On Thursday, for the first time since the beginning of July, Regional Rail's fleet included the cars whose defective parts caused a scheduling nightmare this summer for rail commuters.
Four of SEPTA's Silverliner V cars returned to service on the Fox Chase Line Thursday morning. They were equipped with new equalizer beams replacing cracked parts that forced 120 cars out of service for safety reasons. And more beams are on the way. SEPTA officials provided a tour Thursday of the Bucks County metalworking business where replacement beams are being cut and prepared. The authority's general manager, Jeff Knueppel, said commuters should see a return to regular service by the beginning of October.
"I think it's been a very aggressive return-to-service schedule," he said, surrounded by dozens of newly painted black beams ready to be installed on railcars.
PennFab Inc., a Bensalem-based company, has cut 340 of the 480 equalizer beams needed to replace the flawed parts. The 380-pound, 9-foot-long beams are cut from plates of T1 high-strength steel with a white-hot plasma cutter, then are machined, tested, and painted. The company has been making 60 equalizer beams a week, said PennFab's president, Michael Mabin.
"We commit the entire resources to our company, and that's what makes it get done," he said.
The beams have feet from Hyundai Rotem attached at either end with pins and then are sent to Kinkisharyo International in Jersey City, where the beams are attached to trucks. The last step, attaching the repaired trucks under the Silverliner V cars, happens at SEPTA's Overbrook maintenance facility. The process, from factory to finished car, takes about 12 days, Knueppel said. He said he expected all 120 Silverliner cars to be back in service by mid-November.

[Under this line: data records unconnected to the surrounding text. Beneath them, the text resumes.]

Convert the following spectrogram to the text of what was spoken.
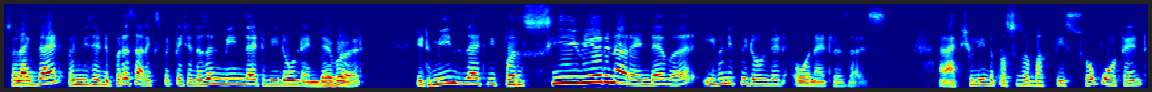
So, like that, when we say depress our expectation, doesn't mean that we don't endeavor, it means that we persevere in our endeavor even if we don't get overnight results. And actually, the process of bhakti is so potent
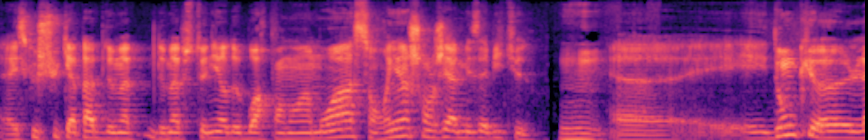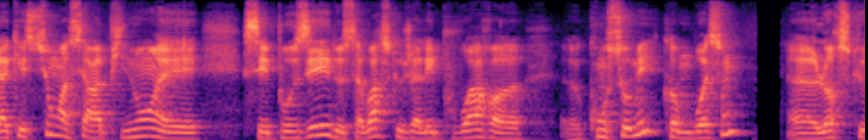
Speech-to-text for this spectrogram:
est-ce que je suis capable de m'abstenir de boire pendant un mois sans rien changer à mes habitudes? Mhm. euh, Et donc, la question assez rapidement s'est posée de savoir ce que j'allais pouvoir consommer comme boisson. lorsque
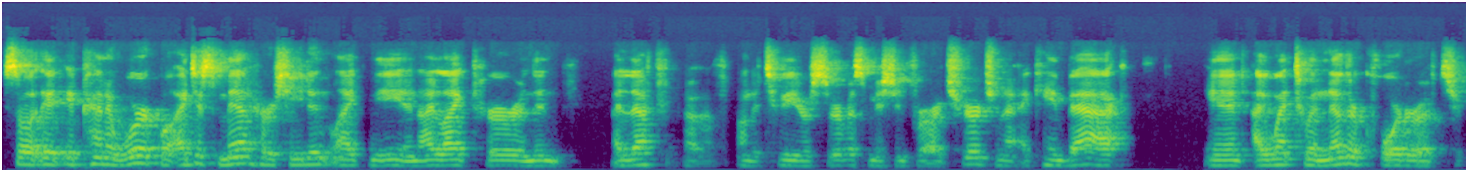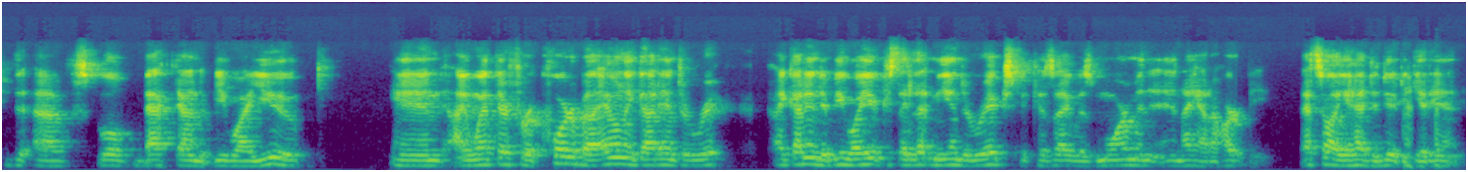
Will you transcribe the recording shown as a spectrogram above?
so it, it kind of worked. Well, I just met her. She didn't like me, and I liked her. And then I left uh, on a two-year service mission for our church, and I, I came back and I went to another quarter of uh, school back down to BYU. And I went there for a quarter, but I only got into I got into BYU because they let me into Ricks because I was Mormon and I had a heartbeat. That's all you had to do to get in.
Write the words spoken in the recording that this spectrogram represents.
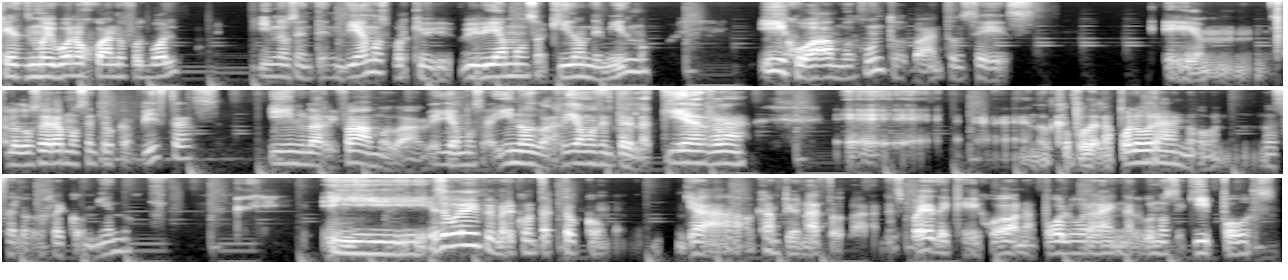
que es muy bueno jugando fútbol y nos entendíamos porque vi- vivíamos aquí donde mismo y jugábamos juntos, ¿va? Entonces, em, los dos éramos centrocampistas y nos la rifábamos. Veíamos ahí, nos barríamos entre la tierra, eh, en los campos de la pólvora, no, no se los recomiendo. Y ese fue mi primer contacto con ya campeonatos. Después de que jugaba una pólvora en algunos equipos,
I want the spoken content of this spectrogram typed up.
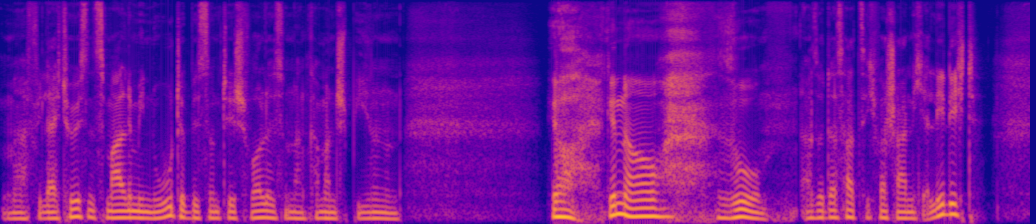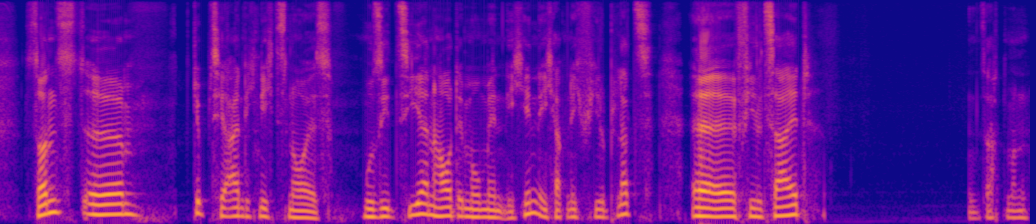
na, vielleicht höchstens mal eine Minute, bis so ein Tisch voll ist und dann kann man spielen. Und Ja, genau. So, also das hat sich wahrscheinlich erledigt. Sonst äh, gibt es hier eigentlich nichts Neues. Musizieren haut im Moment nicht hin. Ich habe nicht viel Platz, äh, viel Zeit. Sagt man.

PennFab and Kinkisharyo were selected by Hyundai Rotem and are being paid through that company, so no bidding process was required, though SEPTA provided input as to the selections, SEPTA officials said.
The process of making and installing the beams is happening much faster than usual because of the urgent need to get cars back on the rails, Mabin said. He used the schedule for obtaining steel as an example. Getting steel for this kind of manufacturing usually takes six to eight weeks, he said. This steel arrived from an Arkansas company 72 hours after an order was placed.

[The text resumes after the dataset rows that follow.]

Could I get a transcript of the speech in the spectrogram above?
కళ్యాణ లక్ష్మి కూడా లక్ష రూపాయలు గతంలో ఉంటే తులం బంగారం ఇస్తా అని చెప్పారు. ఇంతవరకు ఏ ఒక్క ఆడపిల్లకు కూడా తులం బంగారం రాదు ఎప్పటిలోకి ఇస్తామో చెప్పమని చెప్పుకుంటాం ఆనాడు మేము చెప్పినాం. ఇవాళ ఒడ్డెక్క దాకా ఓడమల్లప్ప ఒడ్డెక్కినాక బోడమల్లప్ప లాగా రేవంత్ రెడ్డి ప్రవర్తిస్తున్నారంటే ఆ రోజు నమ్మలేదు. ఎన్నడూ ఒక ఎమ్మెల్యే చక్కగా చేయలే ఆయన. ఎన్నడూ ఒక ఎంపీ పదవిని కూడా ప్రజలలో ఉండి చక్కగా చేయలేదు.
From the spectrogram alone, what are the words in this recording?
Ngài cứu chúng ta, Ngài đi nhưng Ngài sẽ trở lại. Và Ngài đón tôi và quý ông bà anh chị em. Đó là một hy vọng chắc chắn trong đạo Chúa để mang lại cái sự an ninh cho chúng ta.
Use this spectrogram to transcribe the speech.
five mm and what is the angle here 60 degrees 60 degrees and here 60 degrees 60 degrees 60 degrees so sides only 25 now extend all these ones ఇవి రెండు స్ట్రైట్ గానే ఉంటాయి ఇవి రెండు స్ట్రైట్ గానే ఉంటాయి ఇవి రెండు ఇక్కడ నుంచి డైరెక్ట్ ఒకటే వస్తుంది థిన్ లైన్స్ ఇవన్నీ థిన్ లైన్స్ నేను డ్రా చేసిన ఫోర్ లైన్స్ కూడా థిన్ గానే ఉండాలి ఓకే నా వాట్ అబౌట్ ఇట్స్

The July 4 weekend, a SEPTA inspector observed a listing train car, and the subsequent investigation revealed the cause: equalizer beams in 115 of 120 Silverliner V's had cracks in them. The beams transfer the weight of the car to the vehicle's axles, and the strain of use caused cracks to develop where feet were welded to the ends of the beams. Officials have blamed a poor design and improper welding for the flaws in cars that had been in service for only three to six years.
SEPTA pulled all 120 of the Silverliner V cars almost immediately after discovering the cracks, which had the potential to cause a serious accident if allowed to get worse. But losing a third of its rail fleet has created problems for riders. Late and overcrowded trains have become the norm, and SEPTA estimates it has lost 10 percent to 20 percent of its rail passengers to other modes of travel. Before the Silverliner V cars failed, SEPTA was transporting about 65,000 people per weekday by Regional Rail.
Summer's unofficial end this weekend means returning students, an end to vacations, and more train riders. SEPTA anticipates a difficult September. It is creating express bus routes to supplement trains on the Chestnut Hill East, Chestnut Hill West, Fox Chase, Airport, Warminster, West Trenton, Lansdale/Doylestown, Manayunk/Norristown, and Media/Elwyn Lines. SEPTA also has boosted its fleet of leased cars to 48 vehicles, which should allow a return to normal schedule more than a month before all the Silverliner V cars receive new beams.
Although the exact cost of repairs per car was not provided, Hyundai Rotem, the South Korea-based company that won the contract to construct the Silverliner V cars, has so far spent $2.7 million to fix the railcars, a company spokesman said Thursday.